Provided records:
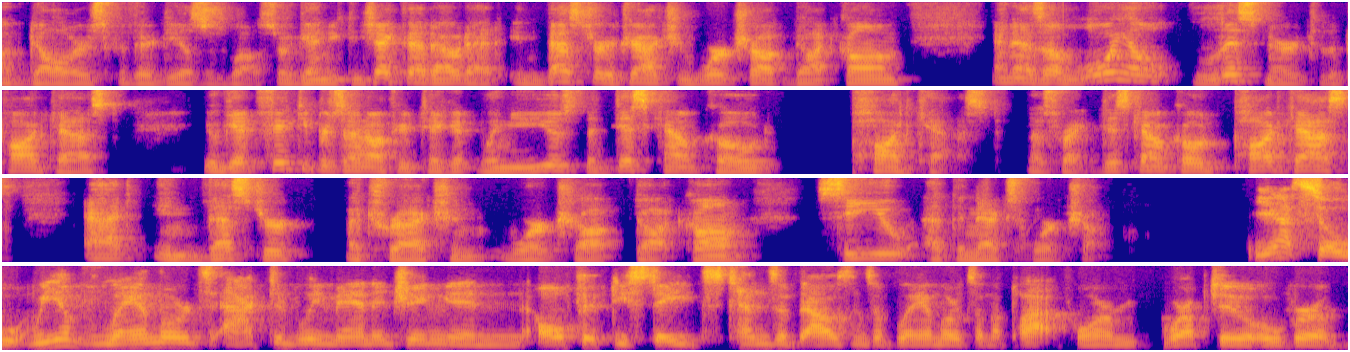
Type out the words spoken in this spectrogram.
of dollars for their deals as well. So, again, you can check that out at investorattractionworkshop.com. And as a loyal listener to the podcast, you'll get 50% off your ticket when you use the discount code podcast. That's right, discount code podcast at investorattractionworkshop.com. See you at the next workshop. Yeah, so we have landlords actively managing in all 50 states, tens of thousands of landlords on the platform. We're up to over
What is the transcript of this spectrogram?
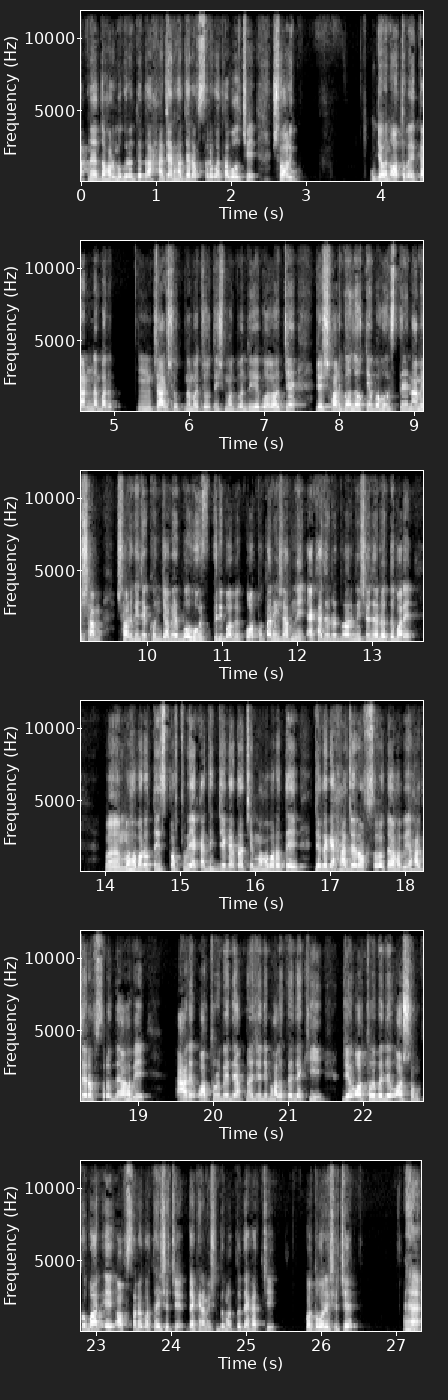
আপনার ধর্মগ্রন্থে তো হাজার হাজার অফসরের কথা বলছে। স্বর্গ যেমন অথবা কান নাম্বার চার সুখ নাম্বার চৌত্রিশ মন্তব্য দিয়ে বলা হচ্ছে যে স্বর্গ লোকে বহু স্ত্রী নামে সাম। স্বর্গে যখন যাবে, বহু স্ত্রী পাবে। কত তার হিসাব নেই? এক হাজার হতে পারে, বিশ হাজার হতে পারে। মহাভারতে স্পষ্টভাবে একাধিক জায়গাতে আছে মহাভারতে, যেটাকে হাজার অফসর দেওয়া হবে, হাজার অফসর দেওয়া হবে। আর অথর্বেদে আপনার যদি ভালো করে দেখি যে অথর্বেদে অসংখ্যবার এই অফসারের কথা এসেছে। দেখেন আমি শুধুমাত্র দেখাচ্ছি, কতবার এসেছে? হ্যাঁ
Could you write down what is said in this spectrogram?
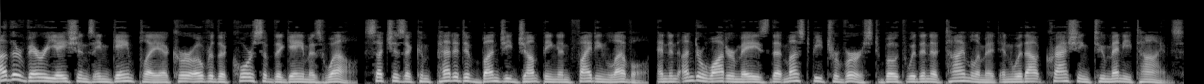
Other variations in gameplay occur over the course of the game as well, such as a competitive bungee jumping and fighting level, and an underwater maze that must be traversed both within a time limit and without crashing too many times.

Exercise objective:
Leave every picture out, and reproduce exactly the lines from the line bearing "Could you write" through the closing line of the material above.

Answer to the exercise:
Could you write down what is said in this spectrogram?
Other variations in gameplay occur over the course of the game as well, such as a competitive bungee jumping and fighting level, and an underwater maze that must be traversed both within a time limit and without crashing too many times.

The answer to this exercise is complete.